• **Task to carry out**
Only a number is expected: how many lines in these records mention the word "speech"?

• **Supplied data**
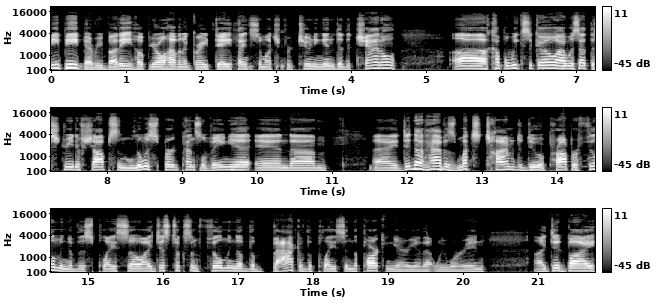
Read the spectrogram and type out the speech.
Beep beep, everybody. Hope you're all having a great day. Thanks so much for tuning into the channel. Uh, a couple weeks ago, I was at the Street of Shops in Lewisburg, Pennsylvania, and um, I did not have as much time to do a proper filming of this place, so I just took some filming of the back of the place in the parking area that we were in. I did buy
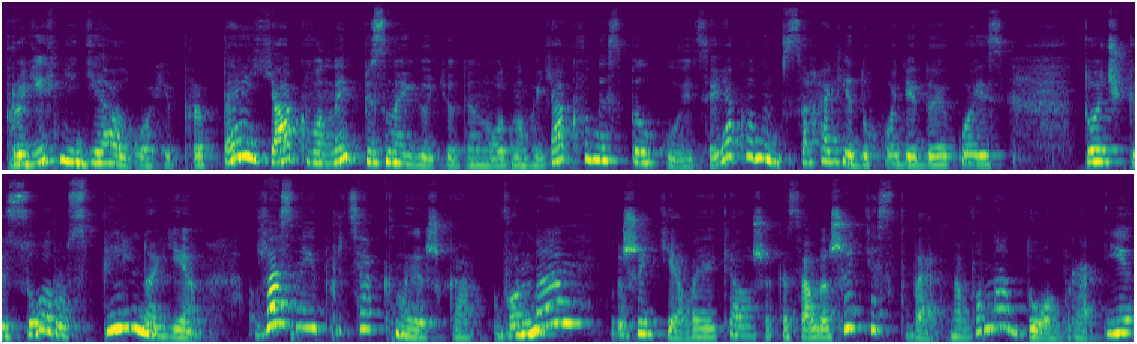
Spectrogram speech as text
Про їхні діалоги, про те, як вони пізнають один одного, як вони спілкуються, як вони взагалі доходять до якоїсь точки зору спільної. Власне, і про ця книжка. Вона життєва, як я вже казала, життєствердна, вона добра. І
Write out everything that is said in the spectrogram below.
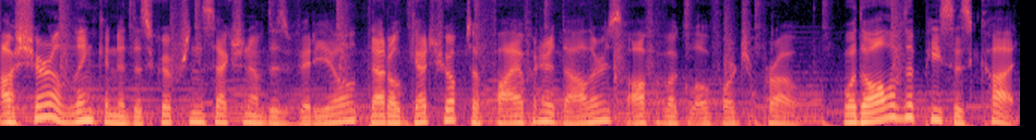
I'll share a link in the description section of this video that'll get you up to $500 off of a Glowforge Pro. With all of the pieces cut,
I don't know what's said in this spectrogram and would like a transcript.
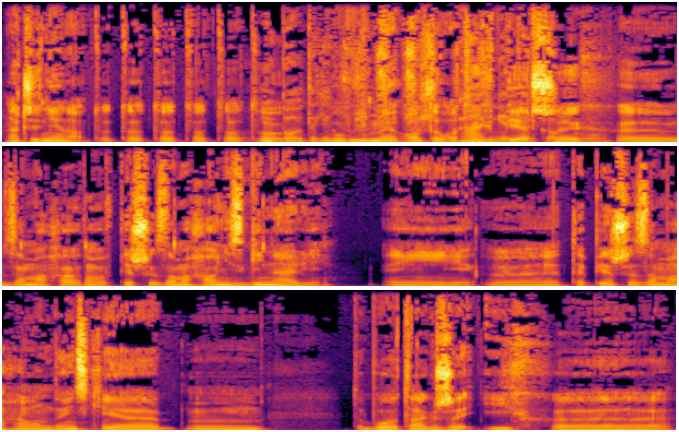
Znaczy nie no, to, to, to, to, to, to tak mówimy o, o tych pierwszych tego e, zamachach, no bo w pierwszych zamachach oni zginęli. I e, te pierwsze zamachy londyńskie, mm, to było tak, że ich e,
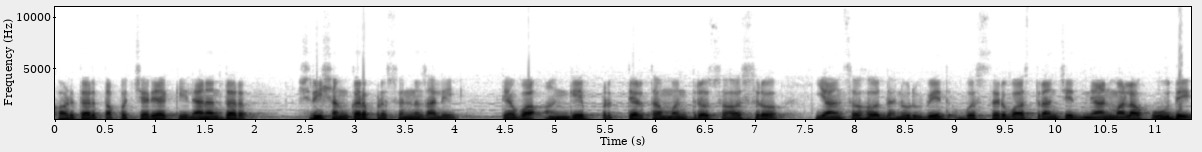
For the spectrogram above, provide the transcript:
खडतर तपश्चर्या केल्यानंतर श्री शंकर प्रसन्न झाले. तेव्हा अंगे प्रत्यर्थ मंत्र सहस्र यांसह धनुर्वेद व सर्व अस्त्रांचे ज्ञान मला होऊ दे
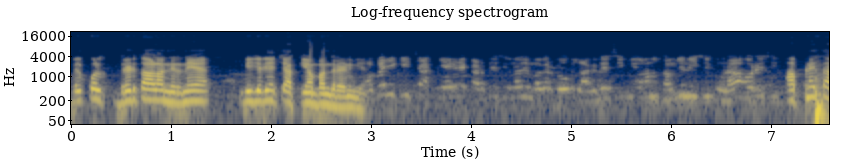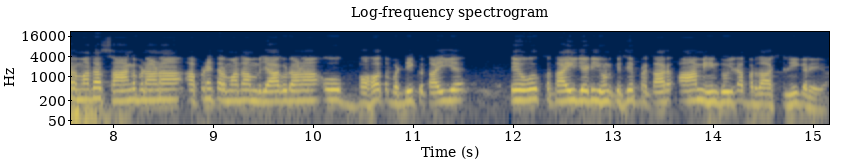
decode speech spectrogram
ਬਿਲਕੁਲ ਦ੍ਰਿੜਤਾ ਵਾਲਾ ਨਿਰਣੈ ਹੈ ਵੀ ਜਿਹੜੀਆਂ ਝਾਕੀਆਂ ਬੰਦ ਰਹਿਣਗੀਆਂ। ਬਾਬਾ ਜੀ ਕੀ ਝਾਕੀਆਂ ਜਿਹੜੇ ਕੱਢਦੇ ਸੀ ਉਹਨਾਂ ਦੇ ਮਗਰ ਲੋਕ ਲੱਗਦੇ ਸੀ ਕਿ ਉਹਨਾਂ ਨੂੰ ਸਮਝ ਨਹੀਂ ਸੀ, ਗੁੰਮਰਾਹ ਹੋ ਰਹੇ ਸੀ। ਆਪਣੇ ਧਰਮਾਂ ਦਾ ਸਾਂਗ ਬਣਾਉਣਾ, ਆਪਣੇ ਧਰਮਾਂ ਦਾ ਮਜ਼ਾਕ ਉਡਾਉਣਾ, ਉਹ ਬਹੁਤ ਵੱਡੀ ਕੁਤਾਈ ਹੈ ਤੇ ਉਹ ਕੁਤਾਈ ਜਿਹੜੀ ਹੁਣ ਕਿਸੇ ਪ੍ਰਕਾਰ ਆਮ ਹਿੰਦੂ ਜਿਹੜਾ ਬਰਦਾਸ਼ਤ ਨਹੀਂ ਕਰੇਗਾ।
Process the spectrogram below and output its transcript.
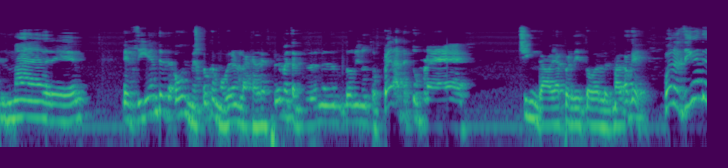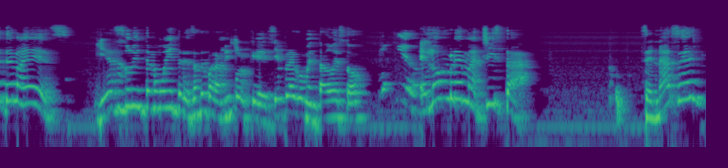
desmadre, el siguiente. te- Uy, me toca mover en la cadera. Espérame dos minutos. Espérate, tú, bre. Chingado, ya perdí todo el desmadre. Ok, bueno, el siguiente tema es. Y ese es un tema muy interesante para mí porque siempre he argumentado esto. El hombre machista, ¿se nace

• **Exercise result**
3